Provided data =>
============

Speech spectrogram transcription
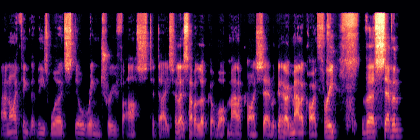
And I think that these words still ring true for us today. So let's have a look at what Malachi said. We're going to go Malachi 3, verse 7,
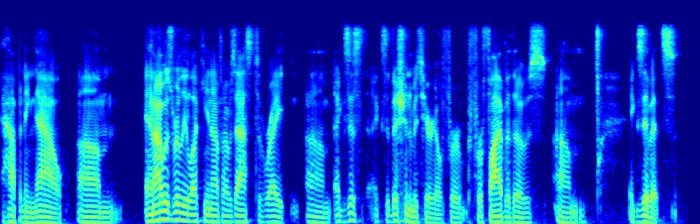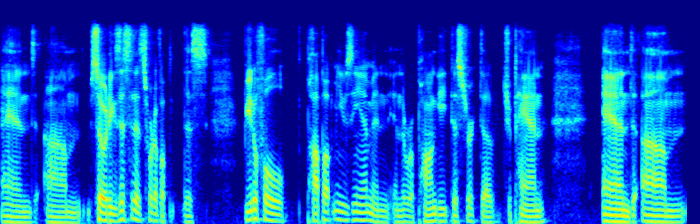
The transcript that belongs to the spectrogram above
happening now. Um, and I was really lucky enough. I was asked to write um, exist, exhibition material for for five of those um, exhibits, and um, so it existed as sort of a, this beautiful pop-up museum in in the Roppongi district of Japan, and um,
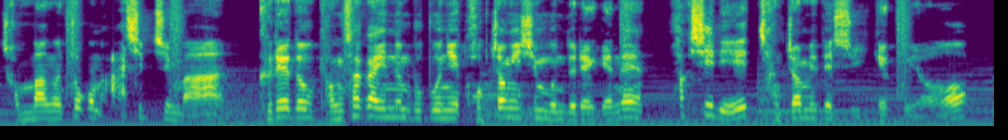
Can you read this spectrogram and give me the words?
전망은 조금 아쉽지만 그래도 경사가 있는 부분이 걱정이신 분들에게는 확실히 장점이 될 수 있겠고요.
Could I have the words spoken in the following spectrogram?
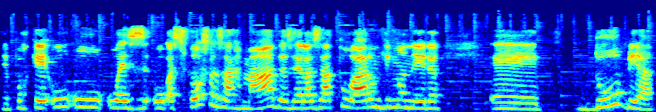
Né? Porque o, o, o, as forças armadas elas atuaram de maneira é, dúbia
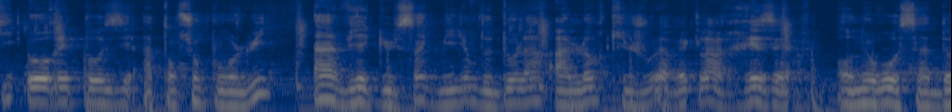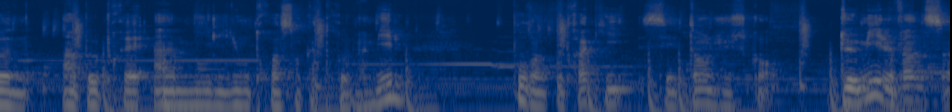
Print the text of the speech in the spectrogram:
qui aurait posé, attention pour lui, 1,5 million de dollars alors qu'il jouait avec la réserve. En euros, ça donne à peu près 1 380 000 pour un contrat qui s'étend jusqu'en 2025.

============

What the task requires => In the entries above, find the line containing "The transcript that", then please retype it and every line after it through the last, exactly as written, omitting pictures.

Result of this task =>
The transcript that belongs to the spectrogram above
happening now. Um, and I was really lucky enough. I was asked to write um, exist, exhibition material for for five of those um, exhibits, and um, so it existed as sort of a, this beautiful pop-up museum in in the Roppongi district of Japan, and um,
Can you read this spectrogram and give me the words?
전망은 조금 아쉽지만 그래도 경사가 있는 부분이 걱정이신 분들에게는 확실히 장점이 될 수 있겠고요.
Could I have the words spoken in the following spectrogram?
Né? Porque o, o, o, as forças armadas elas atuaram de maneira é, dúbia
Print the text of the speech in the spectrogram:
qui aurait posé, attention pour lui, 1,5 million de dollars alors qu'il jouait avec la réserve. En euros, ça donne à peu près 1 380 000 pour un contrat qui s'étend jusqu'en 2025.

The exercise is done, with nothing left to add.